## To do
Write out every entry precisely as given, leaving the pictures out.

_ _ _

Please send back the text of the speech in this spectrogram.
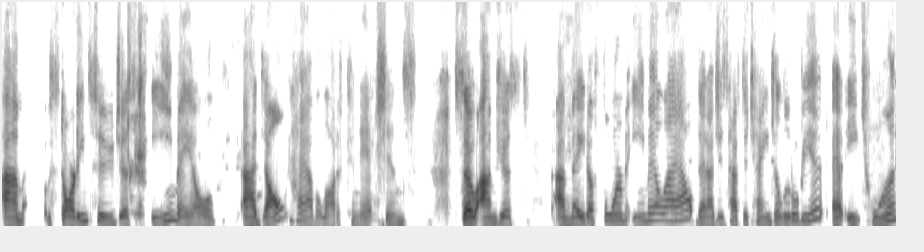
I'm starting to just email. I don't have a lot of connections. So I'm just I made a form email out that I just have to change a little bit at each one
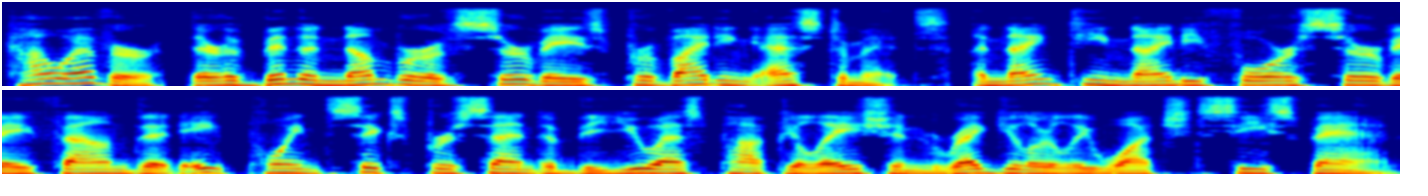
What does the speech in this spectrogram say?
However, there have been a number of surveys providing estimates. A 1994 survey found that 8.6% of the U.S. population regularly watched C-SPAN.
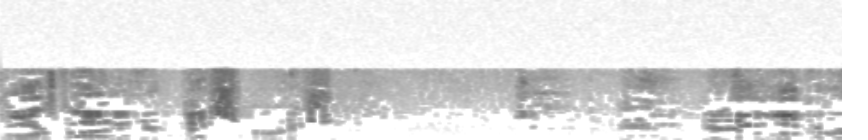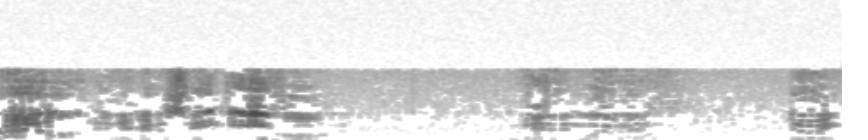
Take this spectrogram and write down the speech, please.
glorified in your desperation. And you're going to look around and you're going to see evil men and women doing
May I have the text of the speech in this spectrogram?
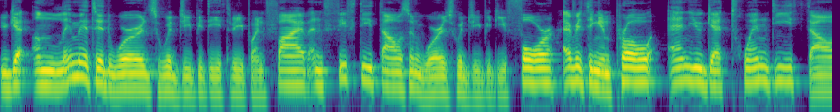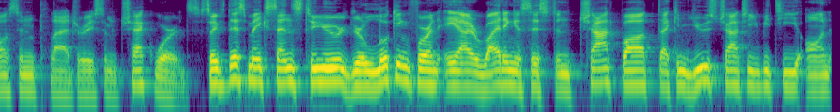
you get unlimited words with GPT 3.5 and 50,000 words with GPT 4, everything in Pro, and you get 20,000 plagiarism check words. So if this makes sense to you, you're looking for an AI writing assistant chatbot that can use ChatGPT on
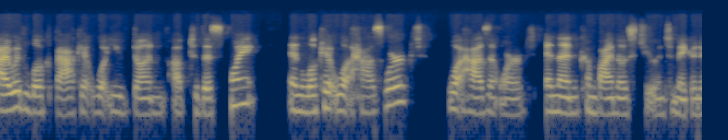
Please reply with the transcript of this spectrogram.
I would look back at what you've done up to this point and look at what has worked what hasn't worked and then combine those two and to make a,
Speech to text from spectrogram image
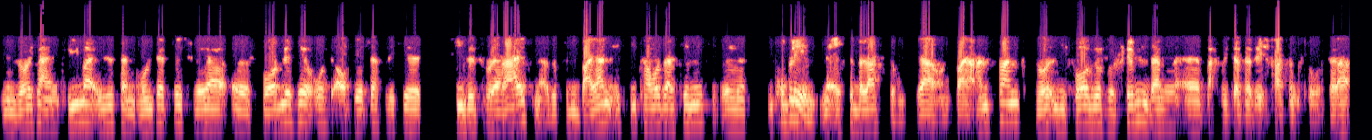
Und in solch einem Klima ist es dann grundsätzlich schwer, äh, sportliche und auch wirtschaftliche Ziele zu erreichen. Also für die Bayern ist die Causa Kimmich äh, ein Problem, eine echte Belastung. Ja, und bei Anfang sollten die Vorwürfe stimmen, dann äh, macht mich das natürlich fassungslos. Ja.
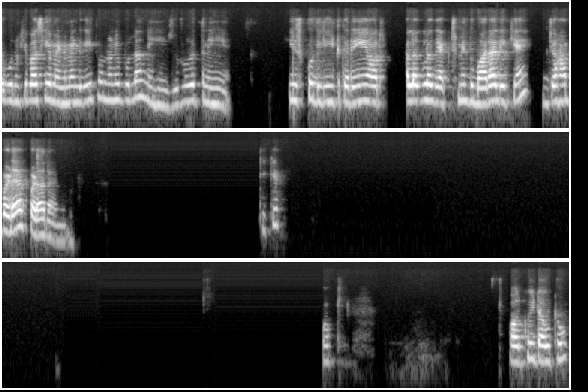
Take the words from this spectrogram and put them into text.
जब उनके पास ये अमेंडमेंट गई तो उन्होंने बोला, नहीं, ज़रूरत नहीं है कि इसको डिलीट करें और अलग अलग एक्ट में दोबारा लेके आए, जहाँ पड़ा है पड़ा रहने ठीक है? ओके और कोई डाउट हो?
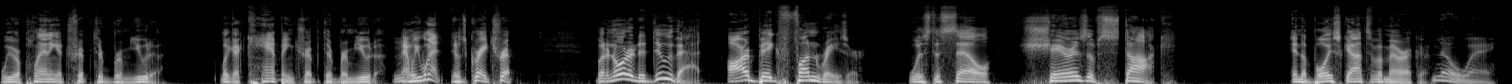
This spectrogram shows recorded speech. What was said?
we were planning a trip to Bermuda, like a camping trip to Bermuda, Mm. and we went. It was a great trip. But in order to do that, our big fundraiser was to sell shares of stock in the Boy Scouts of America. No way.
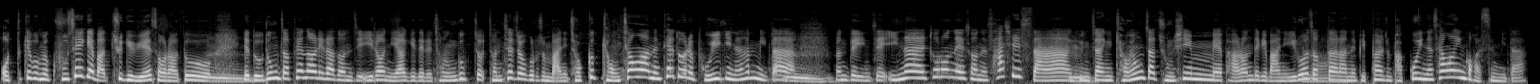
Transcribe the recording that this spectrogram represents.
어떻게 보면 구색에 맞추기 위해서라도 음. 노동자 패널이라든지 이런 이야기들을 전국적 전체적으로 좀 많이 적극 경청하는 태도를 보이기는 합니다. 음. 그런데 이제 이날 토론에서는 사실상 음. 굉장히 경영자 중심의 발언들이 많이 이루어졌다라는 아. 비판을 좀 받고 있는 상황인 것 같습니다.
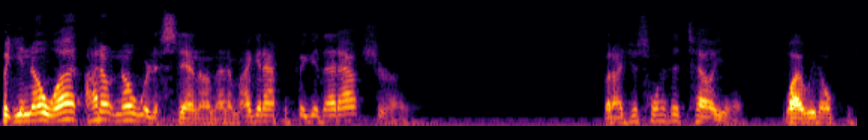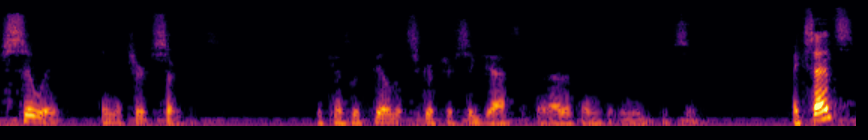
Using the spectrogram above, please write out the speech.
But you know what? I don't know where to stand on that. Am I going to have to figure that out? Sure I am. But I just wanted to tell you why we don't pursue it in the church service. Because we feel that Scripture suggests that there are other things that we need to pursue. Make sense?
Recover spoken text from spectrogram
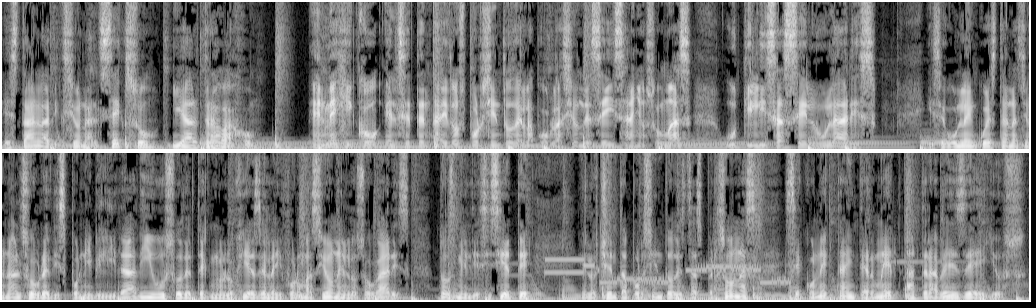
están la adicción al sexo y al trabajo. En México, el 72% de la población de 6 años o más utiliza celulares. Y según la encuesta nacional sobre disponibilidad y uso de tecnologías de la información en los hogares 2017, el 80% de estas personas se conecta a Internet a través de ellos.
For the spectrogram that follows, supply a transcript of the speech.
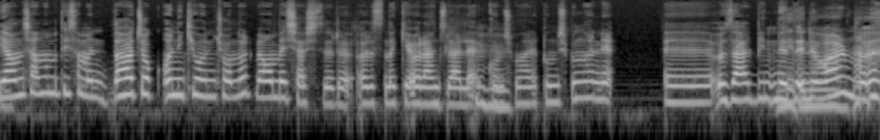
yanlış anlamadıysam hani daha çok 12, 13, 14 ve 15 yaşları arasındaki öğrencilerle Hı-hı. konuşmalar yapılmış. Bunun hani e, özel bir nedeni, nedeni var, var mı?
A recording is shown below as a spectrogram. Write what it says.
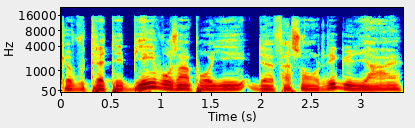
que vous traitez bien vos employés de façon régulière,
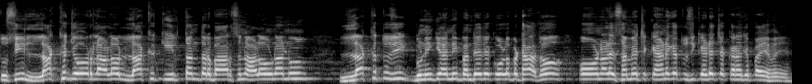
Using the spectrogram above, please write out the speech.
ਤੁਸੀਂ ਲੱਖ ਜ਼ੋਰ ਲਾ ਲਓ, ਲੱਖ ਕੀਰਤਨ ਦਰਬਾਰ ਸੁਣਾ ਲਓ ਉਹਨਾਂ ਨੂੰ, ਲੱਖ ਤੁਸੀਂ ਗੁਣੀ ਗਿਆਨੀ ਬੰਦੇ ਦੇ ਕੋਲ ਬਿਠਾ ਦਿਓ, ਆਉਣ ਵਾਲੇ ਸਮੇਂ 'ਚ ਕਹਿਣਗੇ ਤੁਸੀਂ ਕਿਹੜੇ ਚੱਕਰਾਂ 'ਚ ਪਏ ਹੋਏ ਆ।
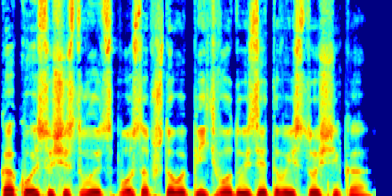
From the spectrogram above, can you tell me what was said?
Какой существует способ, чтобы пить воду из этого источника?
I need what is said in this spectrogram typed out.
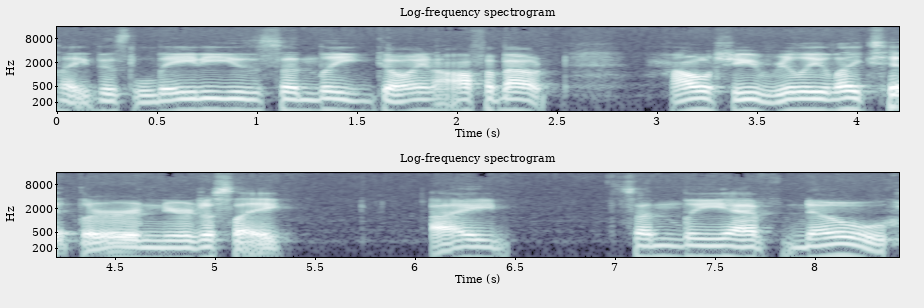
like this lady is suddenly going off about how she really likes Hitler, and you're just like, I suddenly have no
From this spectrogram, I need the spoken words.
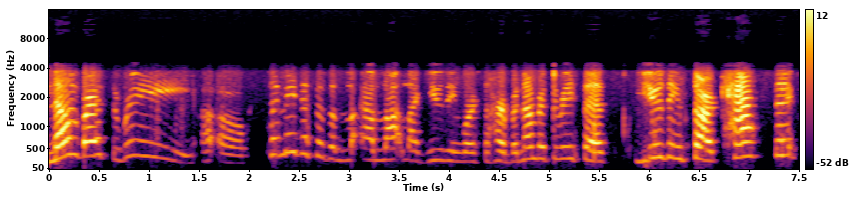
Number three. Uh oh. To me, this is a, a lot like using words to hurt. But number three says using sarcastic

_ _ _

## Task result
Please send back the text of the speech in this spectrogram.
I'm starting to just email. I don't have a lot of connections. So I'm just I made a form email out that I just have to change a little bit at each one
What does the speech in this spectrogram say?
However, there have been a number of surveys providing estimates. A 1994 survey found that 8.6% of the U.S. population regularly watched C-SPAN.
Take this spectrogram and write down the speech, please.
glorified in your desperation. And you're going to look around and you're going to see evil men and women doing
May I have the text of the speech in this spectrogram?
you get unlimited words with GPT 3.5 and 50,000 words with GPT 4, everything in Pro, and you get 20,000 plagiarism check words. So if this makes sense to you, you're looking for an AI writing assistant chatbot that can use ChatGPT on
Please reply with the transcript of this spectrogram.
I would look back at what you've done up to this point and look at what has worked what hasn't worked and then combine those two and to make a,
Speech to text from spectrogram image
Und in solch einem Klima ist es dann grundsätzlich schwer, äh, sportliche und auch wirtschaftliche Ziele zu erreichen. Also für die Bayern ist die Causa Kimmich äh, ein Problem, eine echte Belastung. Ja, und bei Anfang sollten die Vorwürfe stimmen, dann äh, macht mich das natürlich fassungslos. Ja.
Take the words from this spectrogram and put them into text.
जब उनके पास ये अमेंडमेंट गई तो उन्होंने बोला, नहीं, ज़रूरत नहीं है कि इसको डिलीट करें और अलग अलग एक्ट में दोबारा लेके आए, जहाँ पड़ा है पड़ा रहने ठीक है? ओके और कोई डाउट हो?
This spectrogram shows recorded speech. What was said?
we were planning a trip to Bermuda, like a camping trip to Bermuda, Mm. and we went. It was a great trip. But in order to do that, our big fundraiser was to sell shares of stock in the Boy Scouts of America. No way.
Transcribe the recording that this spectrogram represents.
어떻게 보면 구색에 맞추기 위해서라도 음. 노동자 패널이라든지 이런 이야기들을 전국적 전체적으로 좀 많이 적극 경청하는 태도를 보이기는 합니다. 음. 그런데 이제 이날 토론에서는 사실상 음. 굉장히 경영자 중심의 발언들이 많이 이루어졌다라는 아. 비판을 좀 받고 있는 상황인 것 같습니다.
Using the spectrogram above, please write out the speech.
But you know what? I don't know where to stand on that. Am I going to have to figure that out? Sure I am. But I just wanted to tell you why we don't pursue it in the church service. Because we feel that Scripture suggests that there are other things that we need to pursue. Make sense?
Recover spoken text from spectrogram
están la adicción al sexo y al trabajo. En México, el 72% de la población de 6 años o más utiliza celulares. Y según la encuesta nacional sobre disponibilidad y uso de tecnologías de la información en los hogares 2017, el 80% de estas personas se conecta a Internet a través de ellos.
For the spectrogram that follows, supply a transcript of the speech.
yanlış anlamadıysam hani daha çok 12, 13, 14 ve 15 yaşları arasındaki öğrencilerle Hı-hı. konuşmalar yapılmış. Bunun hani e, özel bir nedeni, nedeni var, var mı?
A recording is shown below as a spectrogram. Write what it says.
que vous traitez bien vos employés de façon régulière,
Using the spectrogram above, please write out the speech.
ਤੁਸੀਂ ਲੱਖ ਜ਼ੋਰ ਲਾ ਲਓ, ਲੱਖ ਕੀਰਤਨ ਦਰਬਾਰ ਸੁਣਾ ਲਓ ਉਹਨਾਂ ਨੂੰ, ਲੱਖ ਤੁਸੀਂ ਗੁਣੀ ਗਿਆਨੀ ਬੰਦੇ ਦੇ ਕੋਲ ਬਿਠਾ ਦਿਓ, ਆਉਣ ਵਾਲੇ ਸਮੇਂ 'ਚ ਕਹਿਣਗੇ ਤੁਸੀਂ ਕਿਹੜੇ ਚੱਕਰਾਂ 'ਚ ਪਏ ਹੋਏ ਆ।
From the spectrogram above, can you tell me what was said?
Какой существует способ, чтобы пить воду из этого источника?
I need what is said in this spectrogram typed out.
like this lady is suddenly going off about how she really likes Hitler, and you're just like, I suddenly have no
From this spectrogram, I need the spoken words.
Number three. Uh oh. To me, this is a, a lot like using words to hurt. But number three says using sarcastic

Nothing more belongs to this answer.